This week (April 18) marks 30 years since my last drink. Thirty years ago, late at night (or early in the morning) I had an epiphany in a bar in Denver and realized I had to quit drinking or I would kill myself. Once the realization struck me there was no choice. I knew I couldn’t fool myself about it any longer. I set my unfinished beer down and headed home, confident in my new-found knowledge and determined never to drink again.
Before that night, I had spent a little over a decade pretty much in an alcoholic stupor. I drank pretty much every day and did so to excess. I could easily down a dozen and a half brandy Cokes or beers or other drinks in a night, and did so regularly. Occasionally, I drank more. Occasionally, it was less. It would have been rare to go 30 hours without a drink, let alone 30 years.
I didn’t know until many years later that I was self-medicating, that I was using the alcohol to hide from myself and an incredible amount of pain that I could not face. It was too hard. Child sex abuse has that kind of effect on a person. It fills you with shame, embarrassment, guilt, hatred, hurt, and more negative emotions than most people even realize are possible. Although it’s getting better, our society has historically been afraid to honestly talk about issues like that, so it also makes you feel utterly alone and isolated.

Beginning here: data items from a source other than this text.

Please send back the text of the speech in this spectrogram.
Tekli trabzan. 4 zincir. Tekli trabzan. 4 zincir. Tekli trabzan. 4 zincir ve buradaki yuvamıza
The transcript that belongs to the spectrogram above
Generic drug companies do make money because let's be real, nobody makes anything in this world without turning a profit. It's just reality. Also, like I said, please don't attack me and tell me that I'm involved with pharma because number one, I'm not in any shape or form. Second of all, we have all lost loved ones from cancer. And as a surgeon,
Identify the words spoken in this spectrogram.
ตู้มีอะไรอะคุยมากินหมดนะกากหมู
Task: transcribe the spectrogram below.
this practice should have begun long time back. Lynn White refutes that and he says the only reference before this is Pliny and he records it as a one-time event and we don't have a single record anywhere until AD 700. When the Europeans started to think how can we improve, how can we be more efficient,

In all honesty, the constant drinking allowed me to be more social and less alone, at least for a time. It also allowed me not to face myself. It allowed me to ignore the harsh reality of my childhood. With a few drinks in me I could be a more sociable person than I ever could be without it. I am naturally shy and uncomfortable in groups of people, but when I was drunk I could be the life of the party–I was a fun drunk for the most part. In fact, right after I quit drinking one of my friends actually said he wished I hadn’t quit as I was so much more fun when I was drinking.

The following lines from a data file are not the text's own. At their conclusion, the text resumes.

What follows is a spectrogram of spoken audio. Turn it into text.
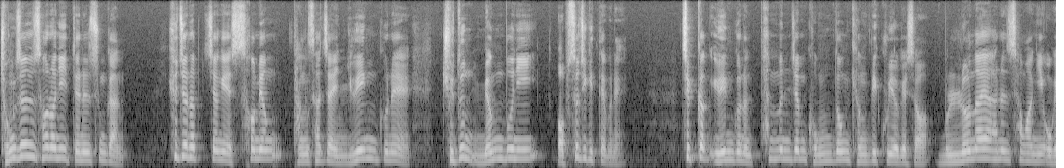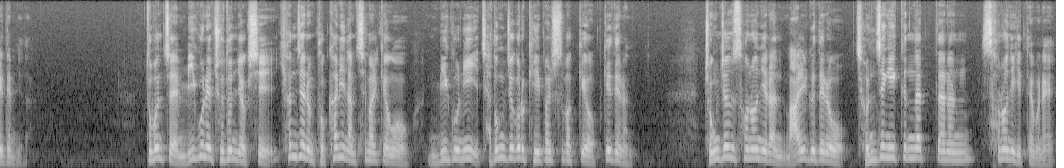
종전선언이 되는 순간 휴전협정의 서명 당사자인 유엔군의 주둔 명분이 없어지기 때문에 즉각 유엔군은 판문점 공동경비구역에서 물러나야 하는 상황이 오게 됩니다. 두 번째 미군의 주둔 역시 현재는 북한이 남침할 경우 미군이 자동적으로 개입할 수밖에 없게 되는 종전선언이란 말 그대로 전쟁이 끝났다는 선언이기 때문에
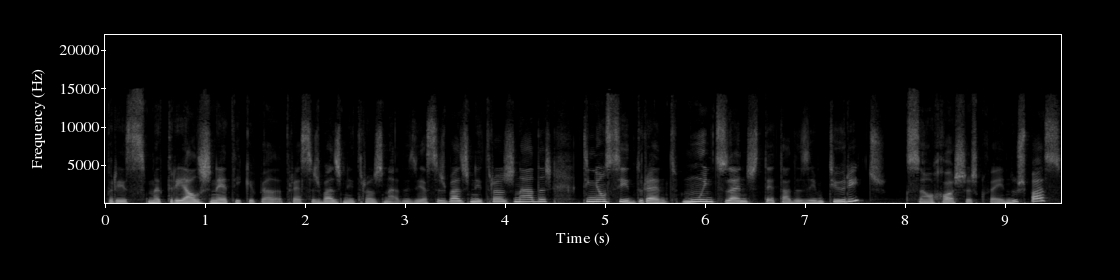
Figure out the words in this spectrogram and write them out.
por esse material genético e por essas bases nitrogenadas. E essas bases nitrogenadas tinham sido durante muitos anos detectadas em meteoritos, que são rochas que vêm do espaço,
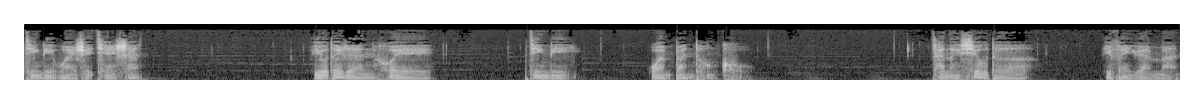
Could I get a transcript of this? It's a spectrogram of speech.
经历万水千山，有的人会经历万般痛苦，才能修得一份圆满。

Once I quit, my life started coming into focus. I feel that I’ve accomplished a good deal in my life and none of it would have been possible if I had continued on the path I was on at the time. There are countless ways that I improved my life, including jobs, relationships, and, perhaps most significantly, I dealt with the pain of my childhood. I faced it honestly, acknowledged it, and started to move past it. It was incredibly difficult and that work still continues, but it is no longer a dark secret. It is in the open where I can face it, cry, scream out in anger, talk about it, or do whatever I need to do to continue my healing journey.
That journey and others were sidetracked for a decade while I drank myself into oblivion, and I am so thankful that I was able to see the light and quit when I did. I am as proud of myself for this as pretty much anything else in my life. On the anniversary date I will celebrate myself for a moment or two and then will continue my sober journey through this beautiful life.